Dan Brown's follow-up to The Da Vinci Code was supposed to have been released back in 2005. While I'm not personally looking forward to it, my cash register most definitely is. That's why I stand behind SeaCoastOnline when they ask, Where's the f**king book, Dan?!

Publishers Weekly, my daily stop for book-related bankruptcy and lay off news, has been forced to lay off Editor-in-Chief Sara Nelson. Inkwell Michelle's immediate reaction: "Oh no. I love her. She's so smart!" This is a sentiment shared by many.
(Inkwell Michelle's second reaction? "She'll be back soon. She's too good. Someone's gonna snatch her up to work for them." This is also a sentiment shared by many.)

Monday, January 26, 2009

Inkwell Michelle's 30 Second Book Review:
Why We Buy: The Science of Shopping
by Paco Underhill

This isn't just a business book about marketing, it's an insightful essay about human behavior. Underhill stumbled upon a career in the "science of shopping" by applying ideas he learned from anthropology and environmental psychology to consumers. Small realizations about how people react to their environment (e.g. most people don't notice anything within the first few feet of a store's entrance, they're too busy getting their bearings) have big impact when used as a principle in store design. With humor and a brass tacks kind of writing, Underhill has condensed the massive amounts of data he accumulated through his company, Envirosell, into a pithy must-read for all people in the business of selling, and for anyone interested in human nature.

Go, Look!

Every reader has a series that they stumbled upon at just the right time. A series that immediately struck a chord, creating a connection that stayed with them, grew with them, and in some way helped to shape them. The Hernandez brothers' Love & Rockets is that series for me. It's 'that series' for Bob Temuka*, too, and he's written a brief, beautiful piece of prose chronicling his life with L&R. It's the sort of personal remembrance that becomes universal in spite of its specificity...or perhaps because of it. Whichever, I'd recommend it to anyone who has ever engaged in a long-term relationship with a piece of serial fiction.

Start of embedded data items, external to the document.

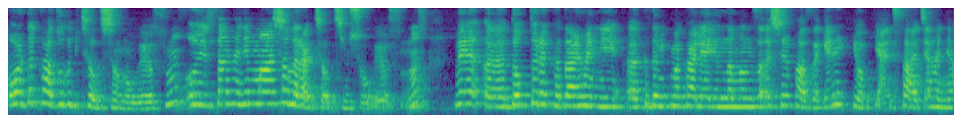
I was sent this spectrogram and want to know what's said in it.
orada kadrolu bir çalışan oluyorsunuz. O yüzden hani maaş alarak çalışmış oluyorsunuz. Ve e, doktora kadar hani akademik makale yayınlamanıza aşırı fazla gerek yok. Yani sadece hani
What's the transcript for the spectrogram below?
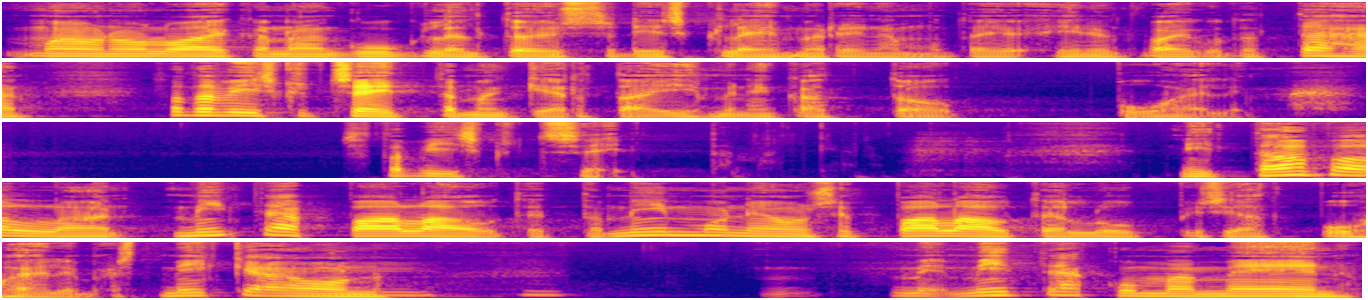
mä oon ollut aikanaan Googlen töissä disclaimerina, mutta ei, ei nyt vaikuta tähän. 157 kertaa ihminen katsoo puhelimeen. 157. Niin tavallaan mitä palautetta, millainen on se palauteluppi sieltä puhelimesta? Mikä on, Mm. mi- mitä kun mä meen,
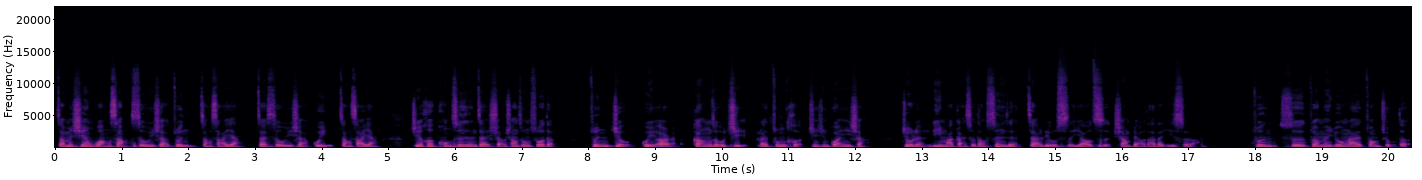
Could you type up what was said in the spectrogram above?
咱们先网上搜一下尊长啥样，再搜一下龟长啥样，结合孔圣人在小象中说的“尊九龟二刚柔济”来综合进行观一下。就能立马感受到圣人在六四爻辞想表达的意思了。尊是专门用来装酒的，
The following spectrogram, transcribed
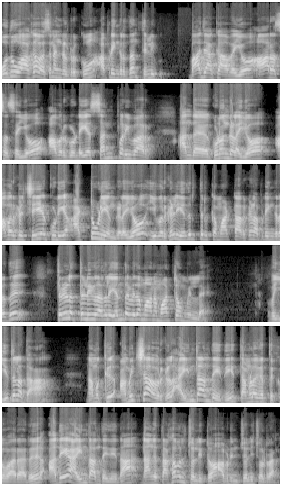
பொதுவாக வசனங்கள் இருக்கும் அப்படிங்கிறது தான் தெளிவு. பாஜகவையோ ஆர்எஸ்எஸ்ஸையோ அவர்களுடைய சங் பரிவார் அந்த குணங்களையோ அவர்கள் செய்யக்கூடிய அட்டூழியங்களையோ இவர்கள் எதிர்த்திருக்க மாட்டார்கள் அப்படிங்கிறது தெள்ள தெளிவு. அதில் எந்த விதமான மாற்றமும் இல்லை. அப்போ இதில் தான் நமக்கு அமித்ஷா அவர்கள் ஐந்தாம் தேதி தமிழகத்துக்கு வராரு. அதே ஐந்தாம் தேதி தான் நாங்கள் தகவல் சொல்லிட்டோம் அப்படின்னு சொல்லி சொல்கிறாங்க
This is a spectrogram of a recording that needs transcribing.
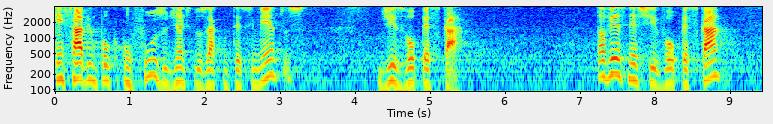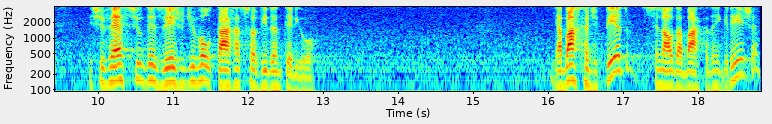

*Nom de plume. Real name withheld for who-the-hell-knows-why.

Book News, In Brief

CBS News sends out more mixed signals than a bipolar bi-sexual. First they feature author Sheila Lukin talking about "the ultimate winter comfort foods," then they get Paul McKenna -- best-selling author of I Can Make You Thin -- to share his new, "just about guaranteed" approach to shedding pounds. Seriously, what's up with that?

Patrick Swayze and his wife are writing a book about the actor's battle with cancer. Puh-leez let it contain numerous zen bon mots on par with those featured in Swayze's tour de force, Road House.

The CBC convinced P.D. James to discuss the evolution of her star character, Adam Dalgliesh, and in doing so, tricked her into revealing her secrets for writing captivating crime novels.

Love is a many splendored thing, but sometimes it can be boiled down to just six simple words.